- [Exercise directions] Word for word, write the records out again, but omit each picture.
================================
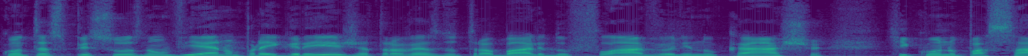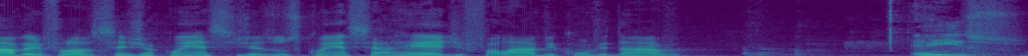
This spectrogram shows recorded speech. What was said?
Quantas pessoas não vieram para a igreja através do trabalho do Flávio ali no caixa, que quando passava ele falava: Você já conhece Jesus, conhece a rede, falava e convidava. É isso.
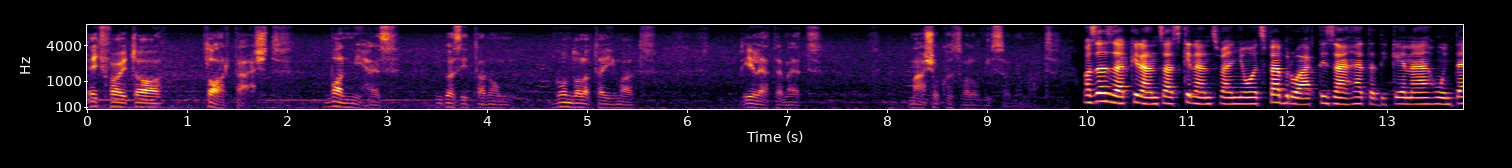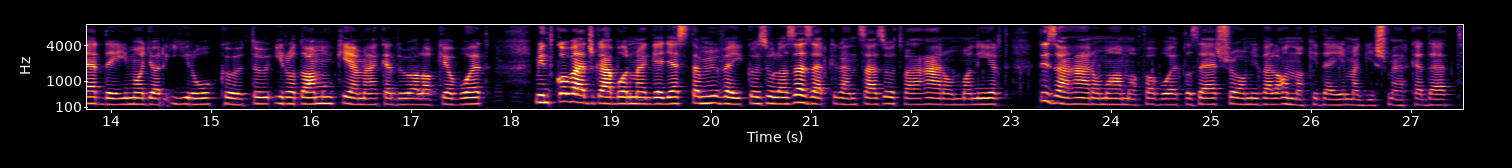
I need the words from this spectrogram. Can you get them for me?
egyfajta tartást. Van mihez igazítanom gondolataimat, életemet, másokhoz való viszonyomat. Az 1998. február 17-én elhunyt erdélyi magyar író, költő, irodalmunk kiemelkedő alakja volt. Mint Kovács Gábor megjegyezte, művei közül az 1953-ban írt 13 almafa volt az első, amivel annak idején megismerkedett.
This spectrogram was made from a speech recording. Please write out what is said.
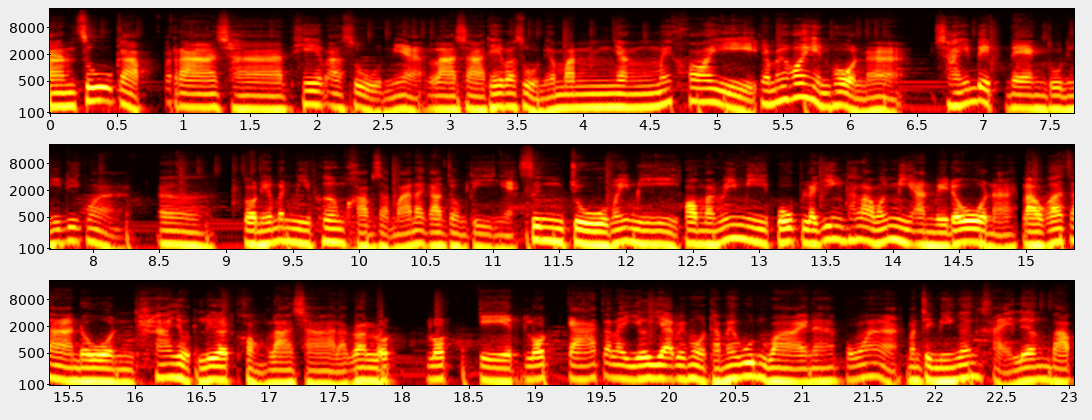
การสู้กับราชาเทพอสูรเนี่ยราชาเทพอสูรเนี่ยมันยังไม่ค่อย ยังไม่ค่อยเห็นผลนะใช้เบ็ดแดงตัวนี้ดีกว่า เออตัวนี้มันมีเพิ่มความสามารถในการโจมตีไง ซึ่งจูไม่มี พอมันไม่มีปุ๊บ แล้วยิ่งถ้าเราไม่มีอันเวโดนะ เราก็จะโดนท่าหยดเลือดของราชา แล้วก็ลดลดเกรดลดการ์ดอะไรเยอะแยะไปหมดทำให้วุ่นวายนะ เพราะว่ามันจะมีเงื่อนไขเรื่องบัฟ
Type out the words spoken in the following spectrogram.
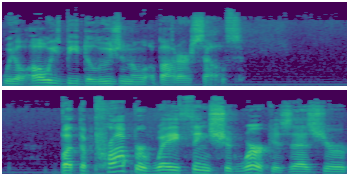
we'll always be delusional about ourselves. But the proper way things should work is as your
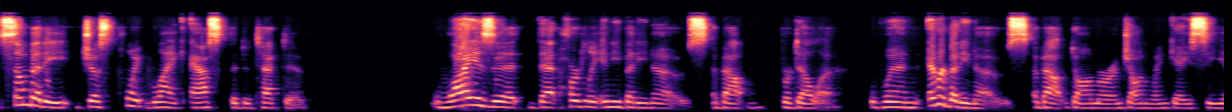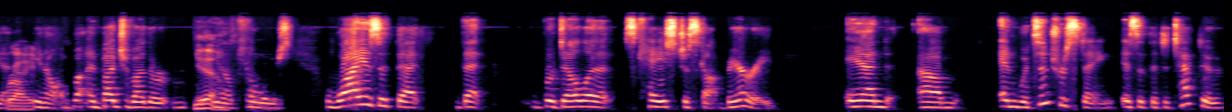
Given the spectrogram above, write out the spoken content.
somebody just point blank asked the detective why is it that hardly anybody knows about Berdella when everybody knows about Dahmer and John Wayne Gacy and Right. you know a, a bunch of other Yeah. you know killers? Why is it that that Berdella's case just got buried? And um, and what's interesting is that the detective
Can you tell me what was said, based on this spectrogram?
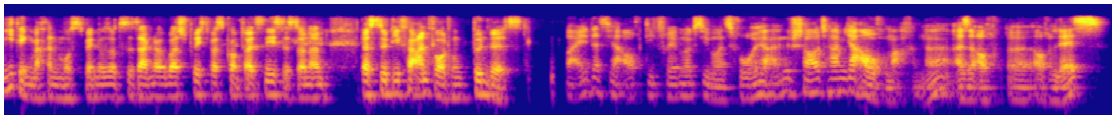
Meeting machen musst, wenn du sozusagen darüber sprichst, was kommt als nächstes, sondern dass du die Verantwortung bündelst. Weil das ja auch die Frameworks, die wir uns vorher angeschaut haben, ja auch machen. Ne? Also auch, äh, auch Less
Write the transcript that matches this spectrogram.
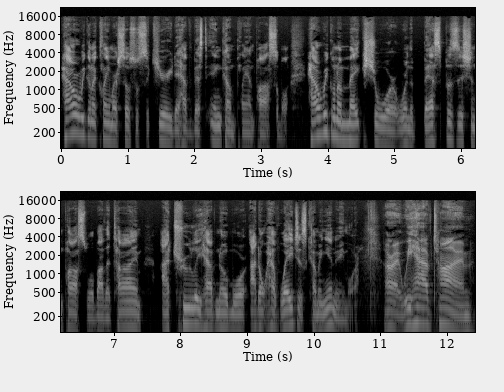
How are we going to claim our Social Security to have the best income plan possible? How are we going to make sure we're in the best position possible by the time I truly have no more, I don't have wages coming in anymore. All right, we have time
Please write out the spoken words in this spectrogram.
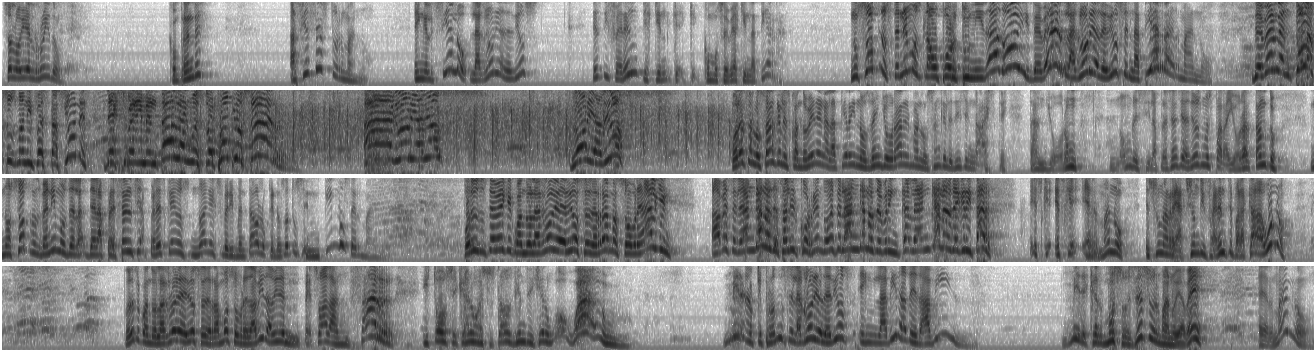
Solo oí el ruido. ¿Comprende? Así es esto, hermano. En el cielo, la gloria de Dios es diferente a quien, como se ve aquí en la tierra. Nosotros tenemos la oportunidad hoy de ver la gloria de Dios en la tierra, hermano. De verla en todas sus manifestaciones, de experimentarla en nuestro propio ser. ¡Ah, gloria a Dios! ¡Gloria a Dios! Por eso los ángeles cuando vienen a la tierra y nos ven llorar, hermano, los ángeles dicen, no, este tan llorón. No, hombre, si la presencia de Dios no es para llorar tanto. Nosotros venimos de la, de la presencia, pero es que ellos no han experimentado lo que nosotros sentimos, hermano. Por eso usted ve que cuando la gloria de Dios se derrama sobre alguien, a veces le dan ganas de salir corriendo, a veces le dan ganas de brincar, le dan ganas de gritar. Es que, es que, hermano, es una reacción diferente para cada uno. Por eso cuando la gloria de Dios se derramó sobre David, David empezó a danzar y todos se quedaron asustados viendo y dijeron, oh, wow. Miren lo que produce la gloria de Dios en la vida de David. Mire qué hermoso es eso, hermano, ya ve. Hermano.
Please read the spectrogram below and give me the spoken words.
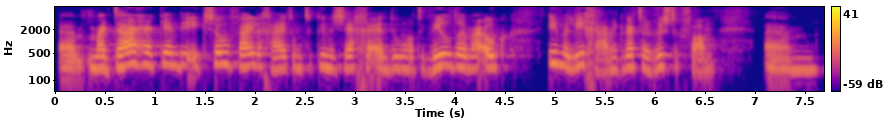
Um, maar daar herkende ik zo'n veiligheid om te kunnen zeggen en doen wat ik wilde, maar ook in mijn lichaam. Ik werd er rustig van. Um,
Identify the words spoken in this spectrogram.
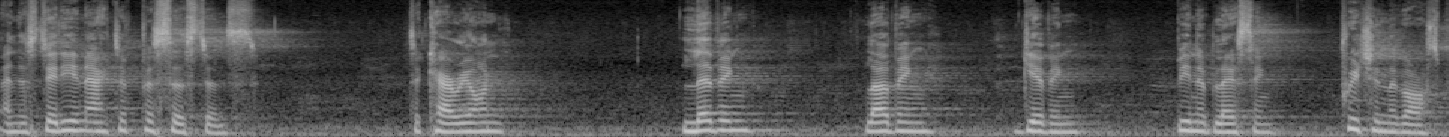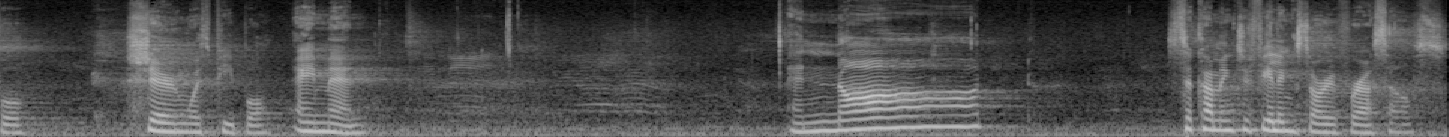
and the steady and active persistence to carry on living, loving, giving, being a blessing, preaching the gospel, sharing with people. Amen. And not succumbing to feeling sorry for ourselves,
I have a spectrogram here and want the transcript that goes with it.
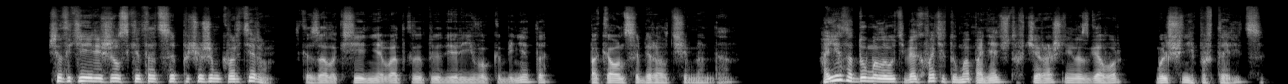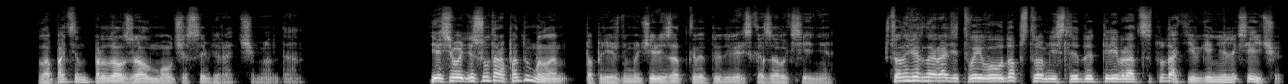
— Все-таки я решил скитаться по чужим квартирам, — сказала Ксения в открытую дверь его кабинета, пока он собирал чемодан. А я-то думала, у тебя хватит ума понять, что вчерашний разговор больше не повторится. Лопатин продолжал молча собирать чемодан. Я сегодня с утра подумала, по-прежнему через открытую дверь сказала Ксения, что, наверное, ради твоего удобства мне следует перебраться туда, к Евгению Алексеевичу.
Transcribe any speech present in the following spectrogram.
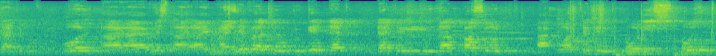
That boy, I, I, I, I, I never to, to get that, that, uh, that person uh, was taken to police post.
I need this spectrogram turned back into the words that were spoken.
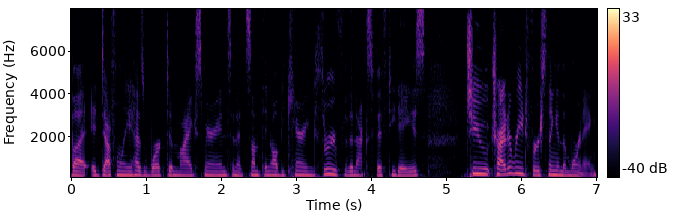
but it definitely has worked in my experience. And it's something I'll be carrying through for the next 50 days to try to read first thing in the morning.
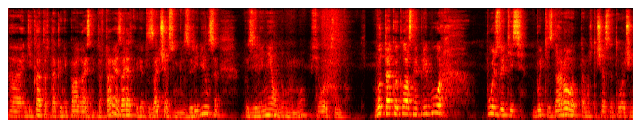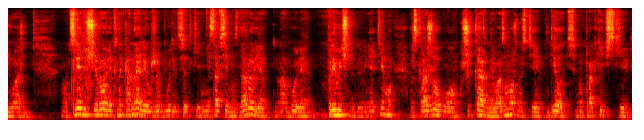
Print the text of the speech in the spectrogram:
э, индикатор так и не погаснет. А вторая зарядка где-то за час у меня зарядился, позеленел. Думаю, ну все окей. Вот такой классный прибор. Пользуйтесь, будьте здоровы, потому что сейчас это очень важно. Вот, следующий ролик на канале уже будет все-таки не совсем о здоровье, а на более привычную для меня тему. Расскажу о шикарной возможности делать ну, практически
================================
- [Result of the exercise]
This spectrogram shows recorded speech. What was said?
Quantas pessoas não vieram para a igreja através do trabalho do Flávio ali no caixa, que quando passava ele falava: Você já conhece Jesus, conhece a rede, falava e convidava. É isso.
I need the words from this spectrogram. Can you get them for me?
egyfajta tartást. Van mihez igazítanom gondolataimat, életemet, másokhoz való viszonyomat. Az 1998. február 17-én elhunyt erdélyi magyar író, költő, irodalmunk kiemelkedő alakja volt. Mint Kovács Gábor megjegyezte, művei közül az 1953-ban írt 13 almafa volt az első, amivel annak idején megismerkedett.
This spectrogram was made from a speech recording. Please write out what is said.
การสู้กับราชาเทพอสูรเนี่ยราชาเทพอสูรเนี่ยมันยังไม่ค่อย ยังไม่ค่อยเห็นผลนะใช้เบ็ดแดงตัวนี้ดีกว่า เออตัวนี้มันมีเพิ่มความสามารถในการโจมตีไง ซึ่งจูไม่มี พอมันไม่มีปุ๊บ แล้วยิ่งถ้าเราไม่มีอันเวโดนะ เราก็จะโดนท่าหยดเลือดของราชา แล้วก็ลดลดเกรดลดการ์ดอะไรเยอะแยะไปหมดทำให้วุ่นวายนะ เพราะว่ามันจะมีเงื่อนไขเรื่องบัฟ
Type out the words spoken in the following spectrogram.
we'll always be delusional about ourselves. But the proper way things should work is as your
Given the spectrogram above, write out the spoken content.
somebody just point blank asked the detective why is it that hardly anybody knows about Berdella when everybody knows about Dahmer and John Wayne Gacy and Right. you know a, a bunch of other Yeah. you know killers? Why is it that that Berdella's case just got buried? And um, and what's interesting is that the detective
Can you tell me what was said, based on this spectrogram?
Meeting machen musst, wenn du sozusagen darüber sprichst, was kommt als nächstes, sondern dass du die Verantwortung bündelst. Weil das ja auch die Frameworks, die wir uns vorher angeschaut haben, ja auch machen. Ne? Also auch, äh, auch Less
Write the transcript that matches this spectrogram.
How are we going to claim our Social Security to have the best income plan possible? How are we going to make sure we're in the best position possible by the time I truly have no more, I don't have wages coming in anymore. All right, we have time
Please write out the spoken words in this spectrogram.
Solo oí el ruido. ¿Comprende? Así es esto, hermano. En el cielo, la gloria de Dios es diferente a quien, como se ve aquí en la tierra. Nosotros tenemos la oportunidad hoy de ver la gloria de Dios en la tierra, hermano. De verla en todas sus manifestaciones, de experimentarla en nuestro propio ser. ¡Ah, gloria a Dios! ¡Gloria a Dios! Por eso los ángeles cuando vienen a la tierra y nos ven llorar, hermano, los ángeles dicen, no, este tan llorón. No, hombre, si la presencia de Dios no es para llorar tanto. Nosotros venimos de la, de la presencia, pero es que ellos no han experimentado lo que nosotros sentimos, hermano. Por eso usted ve que cuando la gloria de Dios se derrama sobre alguien, a veces le dan ganas de salir corriendo, a veces le dan ganas de brincar, le dan ganas de gritar. Es que, es que, hermano, es una reacción diferente para cada uno. Por eso cuando la gloria de Dios se derramó sobre David, David empezó a danzar y todos se quedaron asustados viendo y dijeron, oh, wow. Miren lo que produce la gloria de Dios en la vida de David. Mire qué hermoso es eso, hermano, ya ve. Hermano.
Please read the spectrogram below and give me the spoken words.
Um, maar daar herkende ik zo'n veiligheid om te kunnen zeggen en doen wat ik wilde, maar ook in mijn lichaam. Ik werd er rustig van. Um,
Identify the words spoken in this spectrogram.
and the steady and active persistence to carry on living, loving, giving, being a blessing, preaching the gospel, sharing with people. Amen. And not succumbing to feeling sorry for ourselves,
I have a spectrogram here and want the transcript that goes with it.
— Все-таки я решил скитаться по чужим квартирам, — сказала Ксения в открытую дверь его кабинета, пока он собирал чемодан. А я-то думала, у тебя хватит ума понять, что вчерашний разговор больше не повторится. Лопатин продолжал молча собирать чемодан. Я сегодня с утра подумала, по-прежнему через открытую дверь сказала Ксения, что, наверное, ради твоего удобства мне следует перебраться туда, к Евгению Алексеевичу.
Transcribe any speech present in the following spectrogram.
That boy, I, I, I, I, I never to, to get that, that, uh, that person uh, was taken to police post.
I need this spectrogram turned back into the words that were spoken.
but it definitely has worked in my experience. And it's something I'll be carrying through for the next 50 days to try to read first thing in the morning.
Print the text of the speech in the spectrogram:
э, индикатор так и не погаснет. А вторая зарядка где-то за час у меня зарядился, позеленел. Думаю, ну все окей. Вот такой классный прибор. Пользуйтесь, будьте здоровы, потому что сейчас это очень важно. Вот, следующий ролик на канале уже будет все-таки не совсем о здоровье, а на более привычную для меня тему. Расскажу о шикарной возможности делать ну, практически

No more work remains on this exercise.